While the Black Goat is kind of a unit factory, playing Hastur is a bit more difficult. For one, he is the only faction (so far) that has two Elder Gods - the King in Yellow and, of course, Hastur himself. This faction is much more nomadic than the other factions. In order for Hastur to have any sort of power, the King in Yellow must first be active and moving around the globe causing desolation. For every desolation token that gets put down, Hastur's combat value rises. Putting down desolation tokens is kind of a random chance deal, in that, you have to roll a dice and get below a certain value (the number of your units on that location). I was terrible at this part, and even with the King in Yellow constantly spawning undead as he attempted to spread desolation, by the time I finally got Hastur on the board, he had a combat value of two.
That's the thing with the combat in this game though, it's all dice and randomness. Having a combat value of two simply means he rolls two dice when he's in combat. On a six, something is killed and on a four or five, it causes a "wound" which means the unit flees. Hastur's special ability, however, allows him to choose which units get damaged or killed by the dice. So, if there are six units on each side of a combat, including an Elder God for both side, the ideal strategy is to force kills on your weaker, cheaper units and keep your Elder God in play. Hastur can choose to take a rolled six and immediately apply it to the enemy Elder God and kill it.
Just by having Hastur on the field, I basically cleared the entire continent that I was on (Asia/Europe) because no one wanted to risk going into battle against him. Everyone moved away, leaving only skeleton crews to man abandoned gates. Even if they aren't at their maximum power, they can all work as as effective intimidation. No one wants to go up against an Elder God.
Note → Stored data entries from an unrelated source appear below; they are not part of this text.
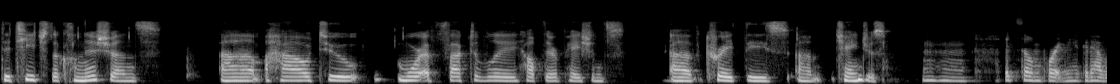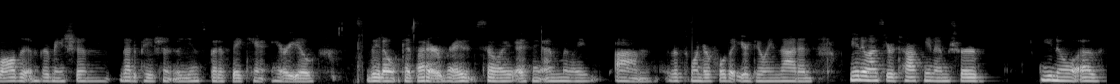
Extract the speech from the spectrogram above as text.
to teach the clinicians um, how to more effectively help their patients uh, create these um, changes. Mm-hmm it's so important. You could have all the information that a patient needs, but if they can't hear you, they don't get better, right? So I, I think I'm really, um, that's wonderful that you're doing that. And, you know, as you're talking, I'm sure, you know, of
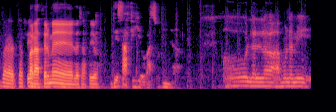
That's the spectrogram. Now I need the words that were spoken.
Para desafío. Para hacerme el desafío. Desafío, gasolina. Oh, la la, mon ami.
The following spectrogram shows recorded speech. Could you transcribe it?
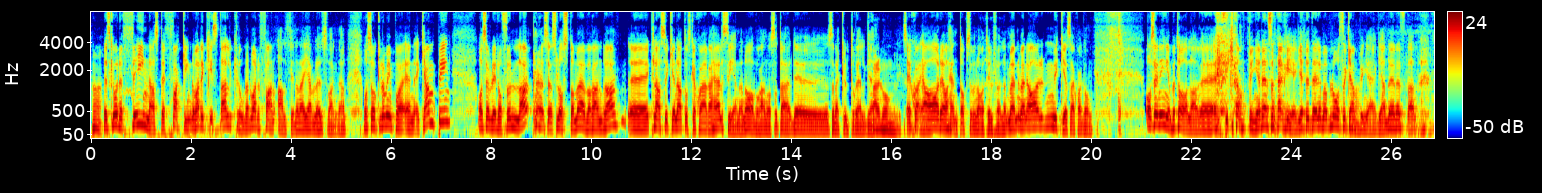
Ah. Det ska vara den finaste fucking, de hade kristallkrona, de hade fan allt i den här jävla husvagnen. Och så åker de in på en camping. Och sen blir de fulla, sen slåss de med varandra. Eh, klassikern att de ska skära hälsenen av varandra och sånt där. Det är en sån här kulturell grej. Jargong liksom. Eh, Ja, det har hänt också vid några tillfällen. Men, men ja, mycket så här jargong. Och sen ingen betalar eh, campingen, det är en sån här regel. Det är det man blåser campingägaren, det är nästan.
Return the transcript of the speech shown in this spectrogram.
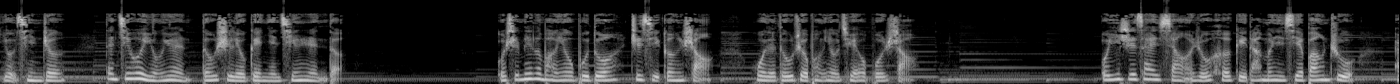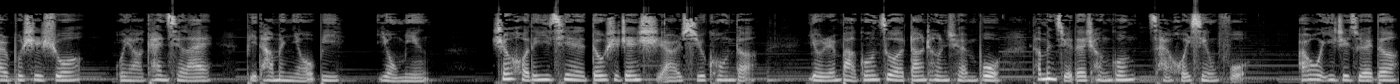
有竞争，但机会永远都是留给年轻人的。我身边的朋友不多，知己更少，我的读者朋友却有不少。我一直在想如何给他们一些帮助，而不是说我要看起来比他们牛逼有名。生活的一切都是真实而虚空的。有人把工作当成全部，他们觉得成功才会幸福，而我一直觉得，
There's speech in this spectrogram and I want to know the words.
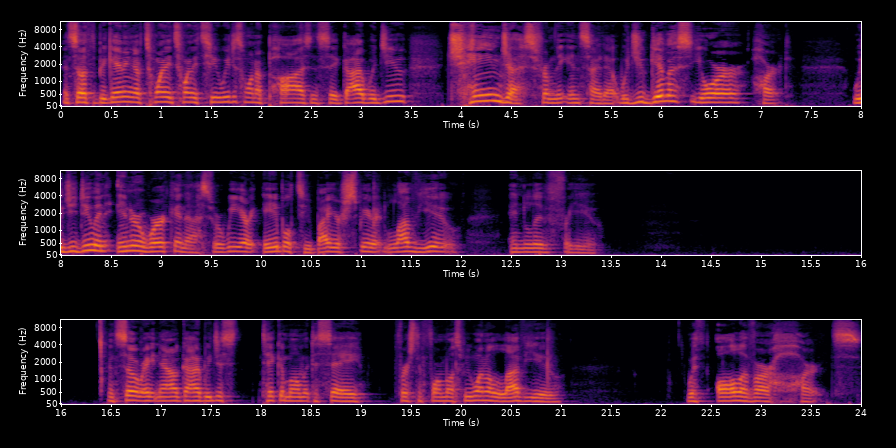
And so at the beginning of 2022, we just want to pause and say, God, would you change us from the inside out? Would you give us your heart? Would you do an inner work in us where we are able to, by your Spirit, love you and live for you? And so, right now, God, we just take a moment to say, first and foremost, we want to love you with all of our hearts.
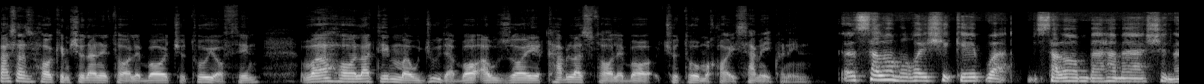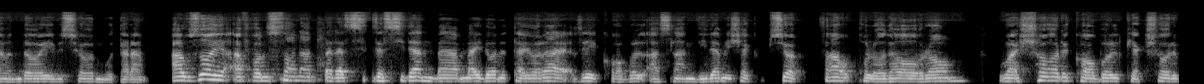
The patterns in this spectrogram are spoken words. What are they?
پس از حاکم شدن طالبا چطور یافتین و حالت موجوده با اوضاع قبل از طالبا چطور مقایسه می‌کنین؟ سلام آقای شکیب و سلام به همه شنونده بسیار محترم. اوضاع افغانستان به رسیدن به میدان تیاره کابل اصلا دیده میشه که بسیار فوق العاده آرام و شهر کابل که یک شهر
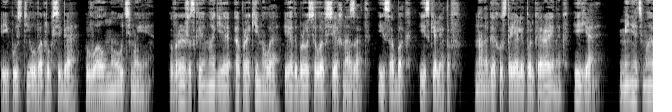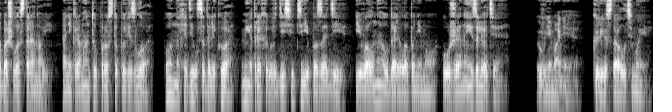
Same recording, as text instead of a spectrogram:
и пустил вокруг себя волну тьмы. Вражеская магия опрокинула и отбросила всех назад, и собак, и скелетов. На ногах устояли только Райнек и я. Меня тьма обошла стороной, а некроманту просто повезло. Он находился далеко, метрах в десяти позади, и волна ударила по нему уже на излете. «Внимание! Кристалл тьмы.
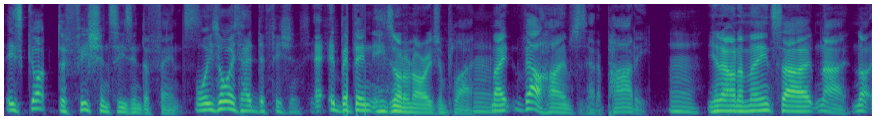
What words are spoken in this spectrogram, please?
he's got deficiencies in defence. Well, he's always had deficiencies. Uh, But then he's not an Origin player, Hmm. mate. Val Holmes has had a party. You know what I mean? So no, not.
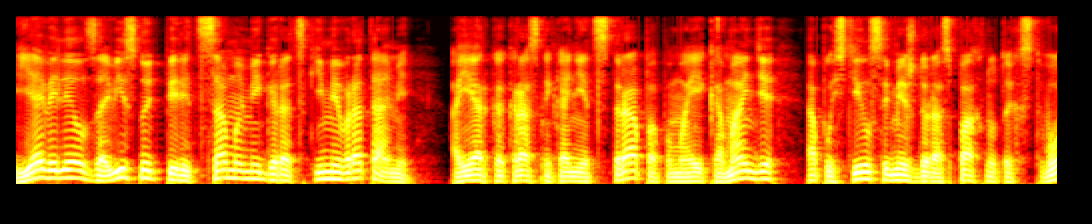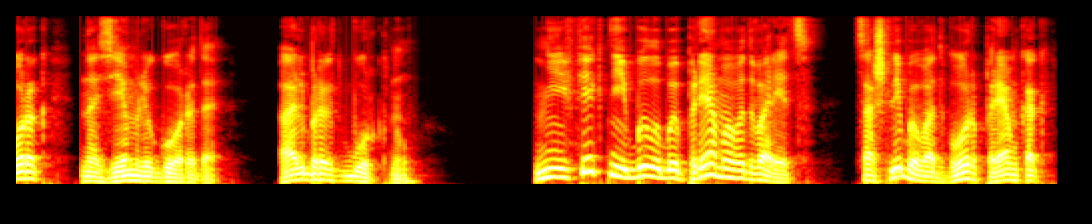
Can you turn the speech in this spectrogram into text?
Я велел зависнуть перед самыми городскими вратами – а ярко-красный конец трапа по моей команде опустился между распахнутых створок на землю города. Альбрехт буркнул. Не эффектнее было бы прямо во дворец. Сошли бы во двор, прям как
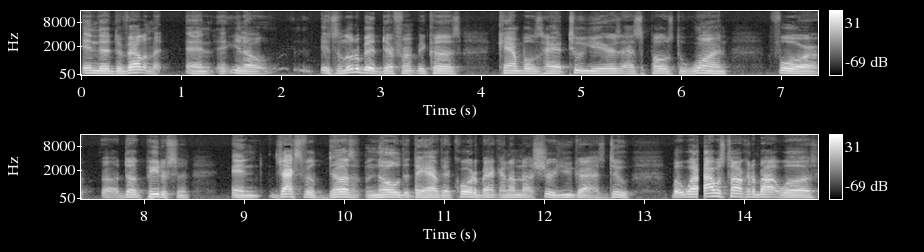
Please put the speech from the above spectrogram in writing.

Back to combat though, one of the things that I don't like about "Cthulhu Wars" is how combat is solved solely by a dice roll. If your side has the higher combat rating, than obviously, you have a better chance of rolling high and killing your opponent, but at the same time, it really feels like it takes away from the epic scale of the game. In the second game I played, I watched as Cthulhu - the god that this game is named after - get killed by one of the weakest monsters in another faction. Cthulhu rolled low on all his dice and the monster rolled a six. Cthulhu is killed and the monster walks away with one wound.
Currently, there are four factions available - Cthulhu, Black Goat, Hastur and Nyarlathotep, which means that the game is currently for 2-4 players, but there are plenty of expansions coming out which will make it possible to play with up to seven people.
"Cthulhu Wars" is a unique strategy game experience. It has an epic scale, but you can play a game in less than an hour. Each faction has a different play-style which takes time to master. There are numerous ways to get doom points and claim victory - in the first game I played, the winner won by consistently owning the most gates and in the second game, the winner won by having earned the most elder signs. And the pieces are solid and magnificent to behold.
If you're tired of the normal Lovecraft game where you're another investigator trying to lure another Old One back to sleep, than I highly suggest you try out "Cthulhu Wars" and, for once, actually mean to bring about the apocalypse. It is a very satisfying experience.
You know the old saying: Ph'nglui mglw'nafh Cthulhu R'lyeh wgah'nagl fhtagn.